* **Work to be completed**:
Copy the data that appears below exactly. Drop the pictures.
──────── Provided entries
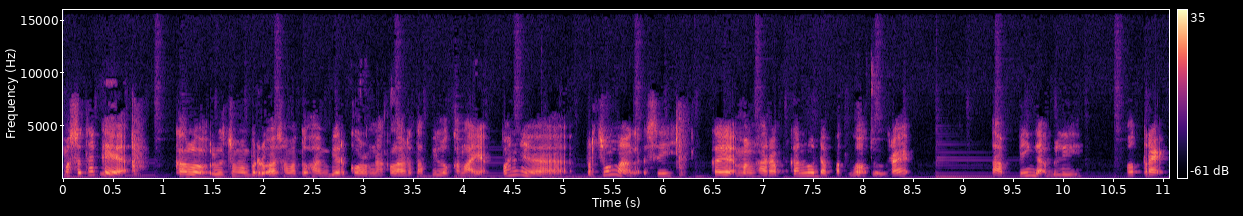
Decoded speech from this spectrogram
maksudnya kayak kalau lo cuma berdoa sama Tuhan biar corona kelar tapi lo kelayapan ya percuma nggak sih? Kayak mengharapkan lo dapat lotre tapi nggak beli lotre.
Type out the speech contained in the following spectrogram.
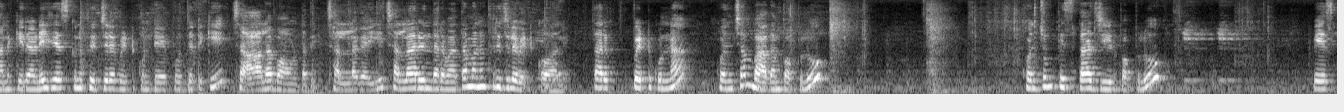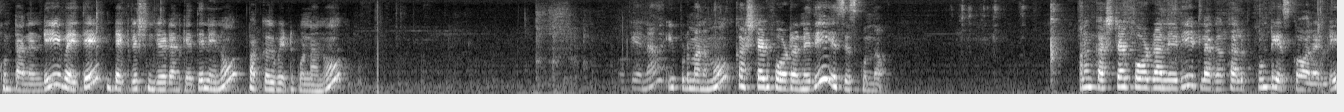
మనకి రెడీ చేసుకుని ఫ్రిడ్జ్లో పెట్టుకుంటే పొద్దుటికి చాలా బాగుంటుంది. చల్లగా అయ్యి చల్లారిన తర్వాత మనం ఫ్రిడ్జ్లో పెట్టుకోవాలి. తరుపు పెట్టుకున్న కొంచెం బాదం పప్పులు కొంచెం పిస్తా జీడిపప్పులు వేసుకుంటానండి. ఇవైతే డెకరేషన్ చేయడానికి అయితే నేను పక్కకు పెట్టుకున్నాను. ఓకేనా? ఇప్పుడు మనము కస్టర్డ్ పౌడర్ అనేది వేసేసుకుందాం. మనం కస్టర్డ్ పౌడర్ అనేది ఇట్లాగా కలుపుకుంటూ వేసుకోవాలండి.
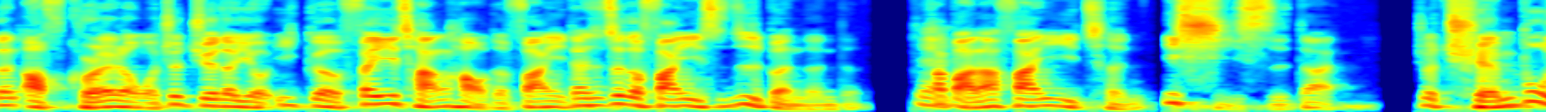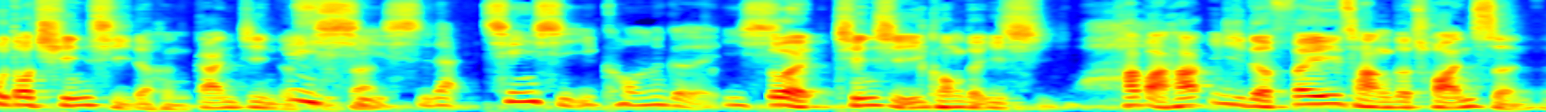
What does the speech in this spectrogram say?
跟 of c r e o n 我就觉得有一个非常好的翻译，但是这个翻译是日本人的，他把它翻译成一洗时代，就全部都清洗的很干净的一洗。时代，清洗一空那个的一洗，对，清洗一空的一洗，他把它译得非常的传神。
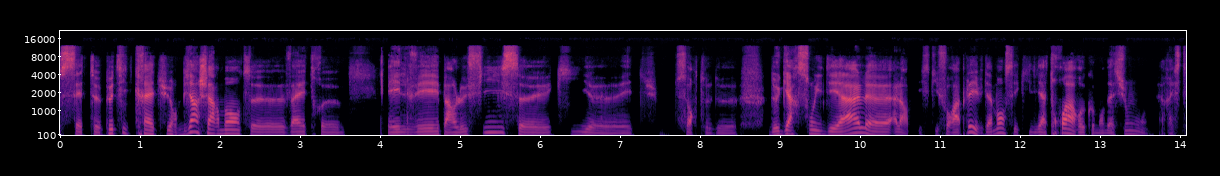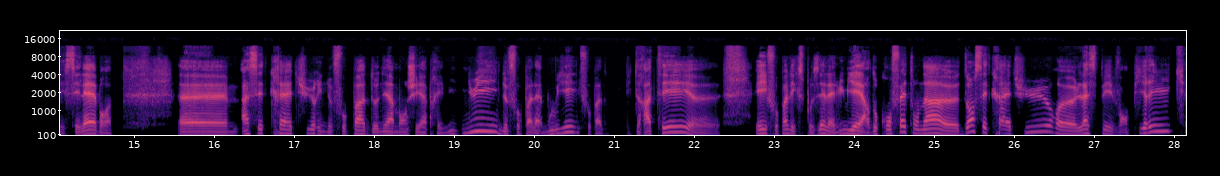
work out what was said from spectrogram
cette petite créature bien charmante va être élevée par le fils, qui est sorte de, garçon idéal. Alors, ce qu'il faut rappeler, évidemment, c'est qu'il y a trois recommandations restées célèbres. À cette créature, il ne faut pas donner à manger après minuit, il ne faut pas la mouiller, il ne faut pas l'hydrater euh, et il ne faut pas l'exposer à la lumière. Donc en fait, on a dans cette créature l'aspect vampirique,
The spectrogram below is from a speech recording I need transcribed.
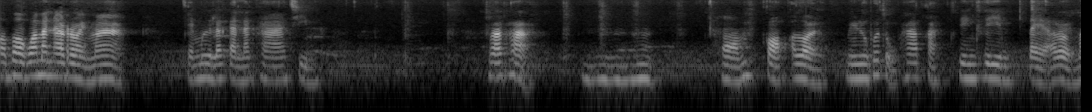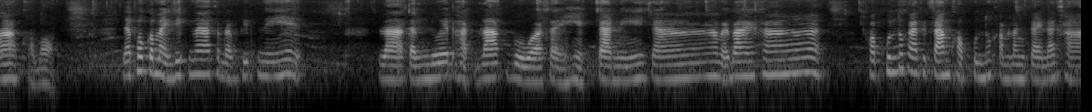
อบอกว่ามันอร่อยมาก ใช้มือแล้วกันนะคะ ชิมว่าค่ะอหอมกรอบอร่อย เมนูเพื่อสุขภาพค่ะคลีนคลีนแต่อร่อยมากขอบอก แล้วพบกันใหม่คลิปหน้าสำหรับคลิปนี้ ลากันด้วยผัดรากบัวใส่เห็ดจานนี้จ้าบ๊ายบายค่ะ ขอบคุณทุกการติดตามขอบคุณทุกกำลังใจนะคะ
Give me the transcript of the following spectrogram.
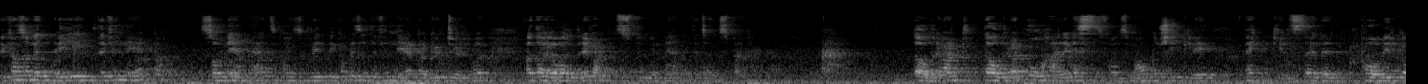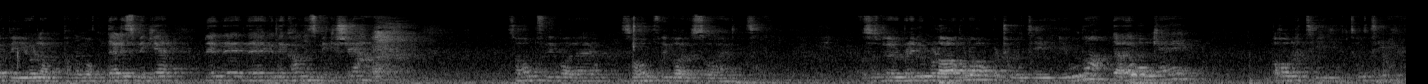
vi kan så lett bli definert da, som menighet. Kan bli, vi kan bli så definert av kulturen vår. Ja, det har jo aldri vært stor menighet i Tønsberg. Det har, vært, det har aldri vært noen her i Vestfold som har hatt noe skikkelig vekkelse eller påvirka by og land på den måten. Det, er liksom ikke, det, det, kan liksom ikke skje her. Så hopper vi bare så, hopper vi bare så høyt. Og så spør vi blir du glad når du hopper 2-10. Jo da, det er jo ok å hoppe 10-2-10.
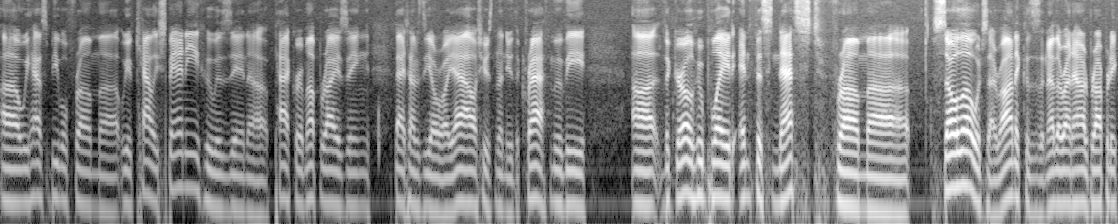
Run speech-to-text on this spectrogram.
Uh, we have some people from uh, we have Cailee Spaeny who is in uh, Pacific Rim Uprising, Bad Times at the El Royale. She was in the new The Craft movie. Uh, the girl who played Enfys Nest from uh, Solo, which is ironic because it's another Ron Howard property.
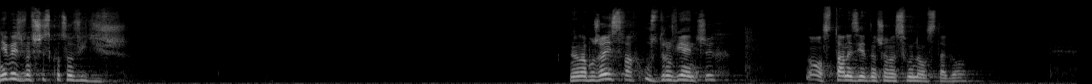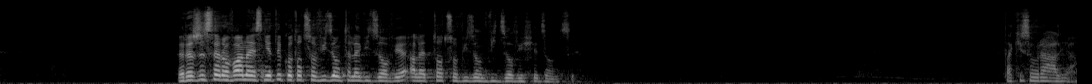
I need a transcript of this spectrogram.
Nie wiesz we wszystko, co widzisz. Na nabożeństwach uzdrowieńczych, no Stany Zjednoczone słyną z tego, reżyserowane jest nie tylko to, co widzą telewidzowie, ale to, co widzą widzowie siedzący. Takie są realia.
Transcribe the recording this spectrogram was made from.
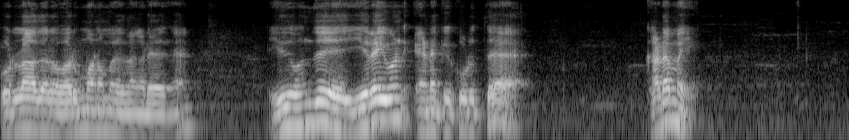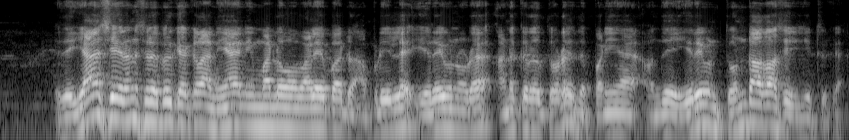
பொருளாதார வருமானமும் இதெல்லாம் கிடையாதுங்க. இது வந்து இறைவன் எனக்கு கொடுத்த கடமை. இதை ஏன் செய்கிறேன்னு சில பேர் கேட்கலாம். நீ ஏன் நீ மட்டும் வேலையை பார்த்து? அப்படி இல்லை. இறைவனோட அனுக்கிரகத்தோட இந்த பணியை வந்து இறைவன் தொண்டாக தான் செஞ்சிட்ருக்கேன்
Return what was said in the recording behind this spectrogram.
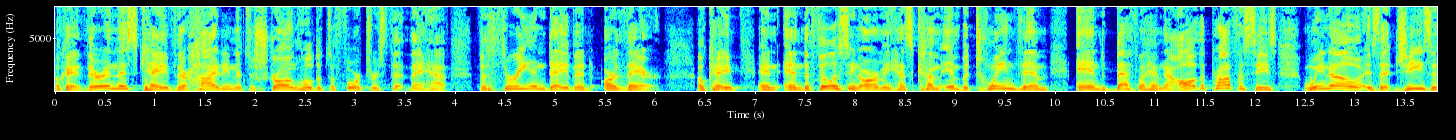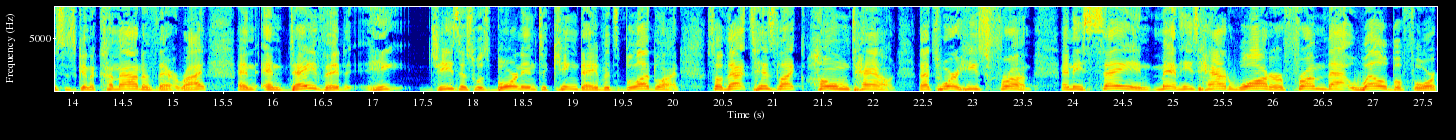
Okay, they're in this cave, they're hiding. It's a stronghold, it's a fortress that they have. The three and David are there. Okay, and, and the Philistine army has come in between them and Bethlehem. Now, all the prophecies we know is that Jesus is going to come out of there, right? And and David, he Jesus was born into King David's bloodline. So that's his like hometown. That's where he's from. And he's saying, man, he's had water from that well before.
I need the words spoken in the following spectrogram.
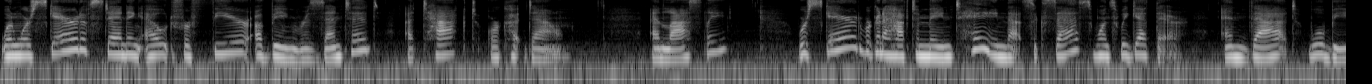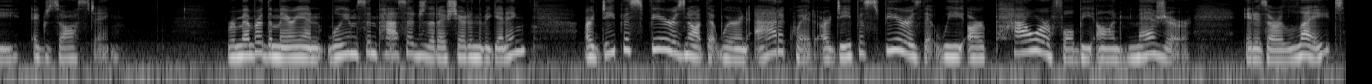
When we're scared of standing out for fear of being resented, attacked, or cut down. And lastly, we're scared we're going to have to maintain that success once we get there, and that will be exhausting. Remember the Marianne Williamson passage that I shared in the beginning? Our deepest fear is not that we're inadequate. Our deepest fear is that we are powerful beyond measure. It is our light,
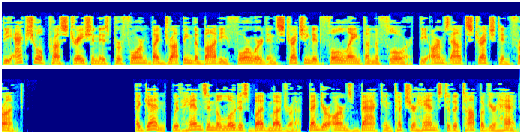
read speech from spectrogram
The actual prostration is performed by dropping the body forward and stretching it full length on the floor, the arms outstretched in front. Again, with hands in the lotus bud mudra, bend your arms back and touch your hands to the top of your head,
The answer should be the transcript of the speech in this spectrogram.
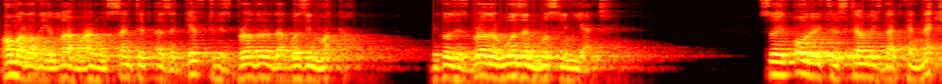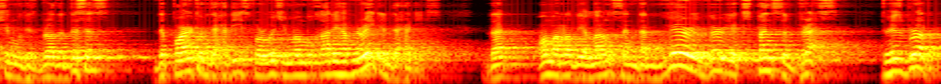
Umar رضي الله عنه sent it as a gift to his brother that was in Mecca because his brother wasn't Muslim yet. So in order to establish that connection with his brother, this is the part of the hadith for which Imam Bukhari have narrated the hadith. That Umar radiallahu sent that very, very expensive dress to his brother.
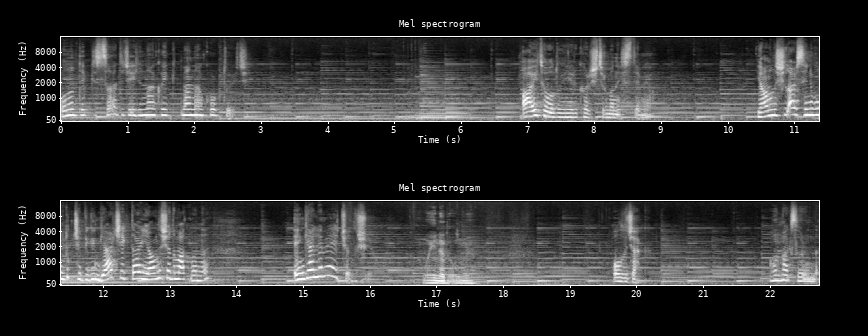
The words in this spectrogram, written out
Onun tepkisi sadece elinden kayıp gitmenden korktuğu için. Ait olduğun yeri karıştırmanı istemiyor. Yanlışlar seni buldukça bir gün gerçekten yanlış adım atmanı engellemeye çalışıyor. Ama yine de olmuyor. Olacak. Olmak zorunda.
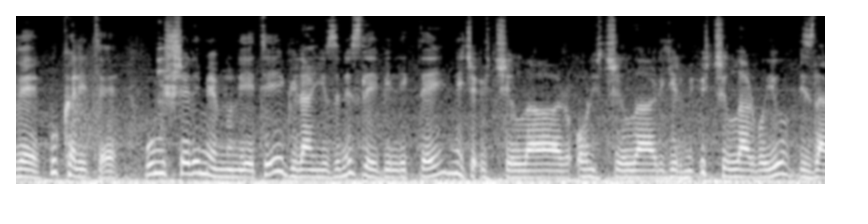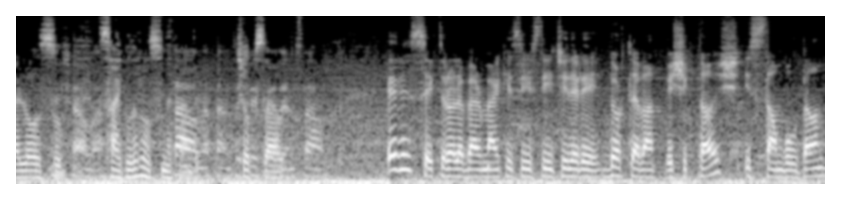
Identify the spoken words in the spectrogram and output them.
Ve bu kalite, bu müşteri memnuniyeti gülen yüzünüzle birlikte nice 3 yıllar, 13 yıllar, 23 yıllar boyu bizlerle olsun. İnşallah. Saygılar olsun efendim. Sağ olun efendim. Çok Teşekkür sağ olun. ederim. Sağ olun. Evet Sektörel Haber Merkezi izleyicileri 4 Levent Beşiktaş İstanbul'dan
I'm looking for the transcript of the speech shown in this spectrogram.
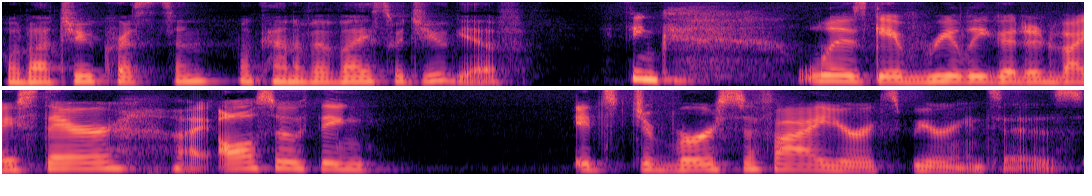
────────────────
* **Your solution**:
Decoded speech from this spectrogram
maksudnya kayak kalau lo cuma berdoa sama Tuhan biar corona kelar tapi lo kelayapan ya percuma nggak sih? Kayak mengharapkan lo dapat lotre tapi nggak beli lotre.
Type out the speech contained in the following spectrogram.
మనకి రెడీ చేసుకుని ఫ్రిడ్జ్లో పెట్టుకుంటే పొద్దుటికి చాలా బాగుంటుంది. చల్లగా అయ్యి చల్లారిన తర్వాత మనం ఫ్రిడ్జ్లో పెట్టుకోవాలి. తరుపు పెట్టుకున్న కొంచెం బాదం పప్పులు కొంచెం పిస్తా జీడిపప్పులు వేసుకుంటానండి. ఇవైతే డెకరేషన్ చేయడానికి అయితే నేను పక్కకు పెట్టుకున్నాను. ఓకేనా? ఇప్పుడు మనము కస్టర్డ్ పౌడర్ అనేది వేసేసుకుందాం. మనం కస్టర్డ్ పౌడర్ అనేది ఇట్లాగా కలుపుకుంటూ వేసుకోవాలండి.
What does the speech in this spectrogram say?
跟 of c r e o n 我就觉得有一个非常好的翻译，但是这个翻译是日本人的，他把它翻译成一洗时代，就全部都清洗的很干净的一洗。时代，清洗一空那个的一洗，对，清洗一空的一洗，他把它译得非常的传神。
work out what was said from spectrogram
cette petite créature bien charmante va être élevée par le fils, qui est sorte de, garçon idéal. Alors, ce qu'il faut rappeler, évidemment, c'est qu'il y a trois recommandations restées célèbres. À cette créature, il ne faut pas donner à manger après minuit, il ne faut pas la mouiller, il ne faut pas l'hydrater euh, et il ne faut pas l'exposer à la lumière. Donc en fait, on a dans cette créature l'aspect vampirique,
The spectrogram below is from a speech recording I need transcribed.
อบอกว่ามันอร่อยมาก ใช้มือแล้วกันนะคะ ชิมว่าค่ะอหอมกรอบอร่อย เมนูเพื่อสุขภาพค่ะคลีนคลีนแต่อร่อยมากขอบอก แล้วพบกันใหม่คลิปหน้าสำหรับคลิปนี้ ลากันด้วยผัดรากบัวใส่เห็ดจานนี้จ้าบ๊ายบายค่ะ ขอบคุณทุกการติดตามขอบคุณทุกกำลังใจนะคะ
Give me the transcript of the following spectrogram.
vi kan så lett bli definert da, som menighet. Kan bli, vi kan bli så definert av kulturen vår. Ja, det har jo aldri vært stor menighet i Tønsberg. Det har, vært, det har aldri vært noen her i Vestfold som har hatt noe skikkelig vekkelse eller påvirka by og land på den måten. Det, er liksom ikke, det, det, kan liksom ikke skje her. Så hopper vi bare så, hopper vi bare så høyt. Og så spør vi blir du glad når du hopper 2-10. Jo da, det er jo ok å hoppe 10-2-10.
Run speech-to-text on this spectrogram.
Uh, we have some people from uh, we have Cailee Spaeny who is in uh, Pacific Rim Uprising, Bad Times at the El Royale. She was in the new The Craft movie. Uh, the girl who played Enfys Nest from uh, Solo, which is ironic because it's another Ron Howard property.
I need a transcript of this spectrogram.
Nie wiesz we wszystko, co widzisz. Na nabożeństwach uzdrowieńczych, no Stany Zjednoczone słyną z tego, reżyserowane jest nie tylko to, co widzą telewidzowie, ale to, co widzą widzowie siedzący. Takie są realia.
Transcribe the recording this spectrogram was made from.
பொருளாதார வருமானமும் இதெல்லாம் கிடையாதுங்க. இது வந்து இறைவன் எனக்கு கொடுத்த கடமை. இதை ஏன் செய்கிறேன்னு சில பேர் கேட்கலாம். நீ ஏன் நீ மட்டும் வேலையை பார்த்து? அப்படி இல்லை. இறைவனோட அனுக்கிரகத்தோட இந்த பணியை வந்து இறைவன் தொண்டாக தான் செஞ்சிட்ருக்கேன்
Return what was said in the recording behind this spectrogram.
Okay, they're in this cave, they're hiding. It's a stronghold, it's a fortress that they have. The three and David are there. Okay, and, and the Philistine army has come in between them and Bethlehem. Now, all the prophecies we know is that Jesus is going to come out of there, right? And and David, he Jesus was born into King David's bloodline. So that's his like hometown. That's where he's from. And he's saying, man, he's had water from that well before.
I need the words spoken in the following spectrogram.
When we're scared of standing out for fear of being resented, attacked, or cut down. And lastly, we're scared we're going to have to maintain that success once we get there, and that will be exhausting. Remember the Marianne Williamson passage that I shared in the beginning? Our deepest fear is not that we're inadequate. Our deepest fear is that we are powerful beyond measure. It is our light,
read speech from spectrogram
The actual prostration is performed by dropping the body forward and stretching it full length on the floor, the arms outstretched in front. Again, with hands in the lotus bud mudra, bend your arms back and touch your hands to the top of your head,
The answer should be the transcript of the speech in this spectrogram.
Umar رضي الله عنه sent it as a gift to his brother that was in Mecca because his brother wasn't Muslim yet. So in order to establish that connection with his brother, this is the part of the hadith for which Imam Bukhari have narrated the hadith. That Umar radiallahu sent that very, very expensive dress to his brother.
The words in this spectrogram, written out
Onun tepkisi sadece elinden kayıp gitmenden korktuğu için. Ait olduğun yeri karıştırmanı istemiyor. Yanlışlar seni buldukça bir gün gerçekten yanlış adım atmanı engellemeye çalışıyor. Ama yine de olmuyor. Olacak. Olmak zorunda.
Identify the spoken words in the spectrogram and output them.
Ve bu kalite, bu müşteri memnuniyeti gülen yüzünüzle birlikte nice 3 yıllar, 13 yıllar, 23 yıllar boyu bizlerle olsun. İnşallah. Saygılar olsun efendim. Sağ olun efendim. Çok Teşekkür sağ olun. ederim. Sağ olun. Evet Sektörel Haber Merkezi izleyicileri 4 Levent Beşiktaş İstanbul'dan
I'm looking for the transcript of the speech shown in this spectrogram.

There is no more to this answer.